| Your instructions |
Pictures stay out; everything else in the listing below is to be restated word for word.

| Data section |
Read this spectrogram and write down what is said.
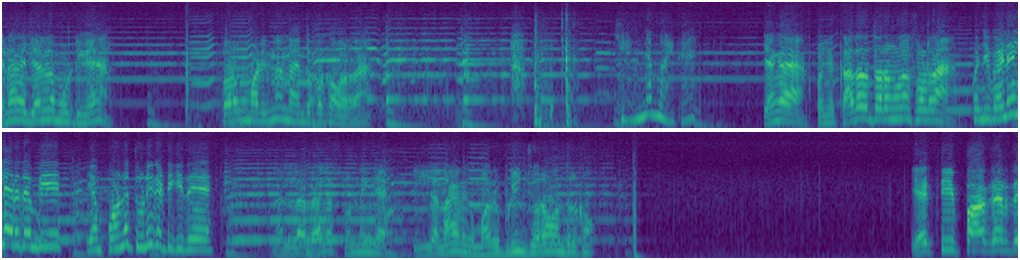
என்னங்க ஜன்னலை மூட்டிங்க திறக்க மாட்டீங்கன்னா நான் இந்த பக்கம் வர்றேன். என்னம்மா இது? ஏங்க கொஞ்சம் கதவை திறங்கலாம் சொல்றேன். கொஞ்சம் வெளியில இரு தம்பி. என் பொண்ணு துணி கட்டிக்குது. நல்ல வேலை சொன்னீங்க. இல்லைன்னா எனக்கு மறுபடியும் ஜுரம் வந்திருக்கும். எட்டி பாக்குறது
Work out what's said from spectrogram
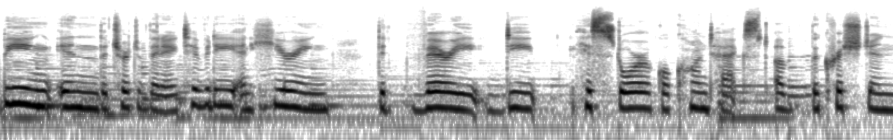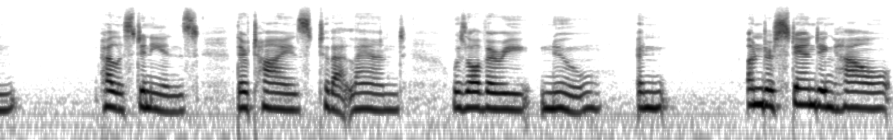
being in the Church of the Nativity and hearing the very deep historical context of the Christian Palestinians, their ties to that land, was all very new. And understanding how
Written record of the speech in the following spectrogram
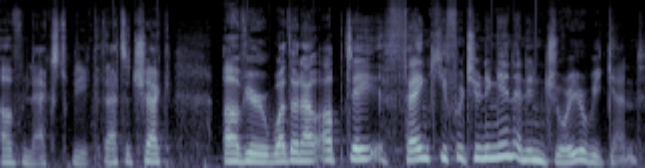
of next week. That's a check of your Weather Now update. Thank you for tuning in and enjoy your weekend.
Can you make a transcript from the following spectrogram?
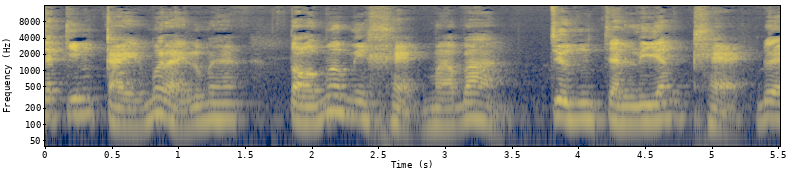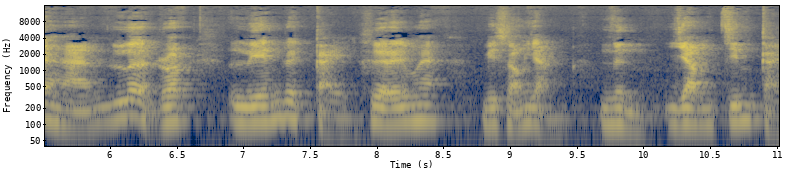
จะกินไก่เมื่อไหร่รู้ไหมฮะ ต่อเมื่อมีแขกมาบ้าน จึงจะเลี้ยงแขกด้วยอาหารเลิศรสเลี้ยงด้วยไก่ คืออะไรรู้ไหมฮะ มีสองอย่างหนึ่งยำจิ้นไก่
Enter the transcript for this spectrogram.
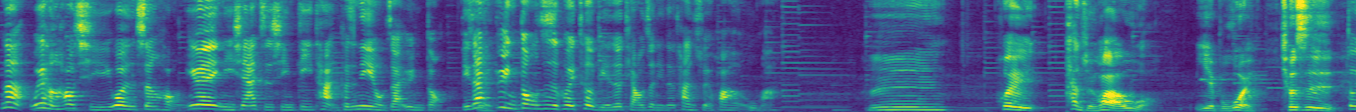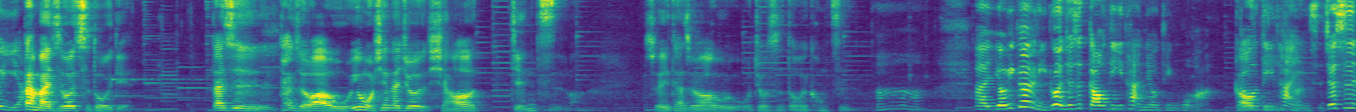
那我也很好奇问深红，因为你现在执行低碳，可是你也有在运动，你在运动日会特别的调整你的碳水化合物吗？嗯，会碳水化合物哦，也不会，就是都一样，蛋白质会吃多一点。但是碳水化合物，因为我现在就想要减脂嘛，所以碳水化合物我就是都会控制啊。呃，有一个理论就是高低碳，你有听过吗？高低碳饮食就是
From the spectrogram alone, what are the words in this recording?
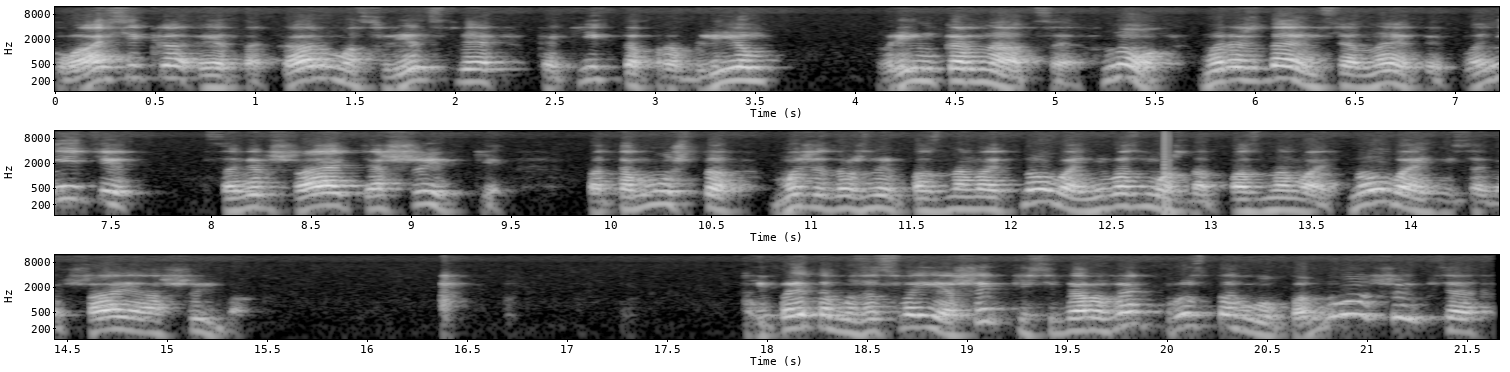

| Task result |
Read this spectrogram and write down what is said.
என்னங்க ஜன்னலை மூட்டிங்க திறக்க மாட்டீங்கன்னா நான் இந்த பக்கம் வர்றேன். என்னம்மா இது? ஏங்க கொஞ்சம் கதவை திறங்கலாம் சொல்றேன். கொஞ்சம் வெளியில இரு தம்பி. என் பொண்ணு துணி கட்டிக்குது. நல்ல வேலை சொன்னீங்க. இல்லைன்னா எனக்கு மறுபடியும் ஜுரம் வந்திருக்கும். எட்டி பாக்குறது
Work out what's said from spectrogram
being in the Church of the Nativity and hearing the very deep historical context of the Christian Palestinians, their ties to that land, was all very new. And understanding how
Written record of the speech in the following spectrogram
of next week. That's a check of your Weather Now update. Thank you for tuning in and enjoy your weekend.
Can you make a transcript from the following spectrogram?
จะกินไก่เมื่อไหร่รู้ไหมฮะ ต่อเมื่อมีแขกมาบ้าน จึงจะเลี้ยงแขกด้วยอาหารเลิศรสเลี้ยงด้วยไก่ คืออะไรรู้ไหมฮะ มีสองอย่างหนึ่งยำจิ้นไก่
Enter the transcript for this spectrogram.
那我也很好奇问深红，因为你现在执行低碳，可是你也有在运动，你在运动日会特别的调整你的碳水化合物吗？嗯，会碳水化合物哦，也不会，就是都一样，蛋白质会吃多一点。但是碳水化合物，因为我现在就想要减脂嘛，所以碳水化合物我就是都会控制啊。呃，有一个理论就是高低碳，你有听过吗？高低碳饮食就是
From the spectrogram alone, what are the words in this recording?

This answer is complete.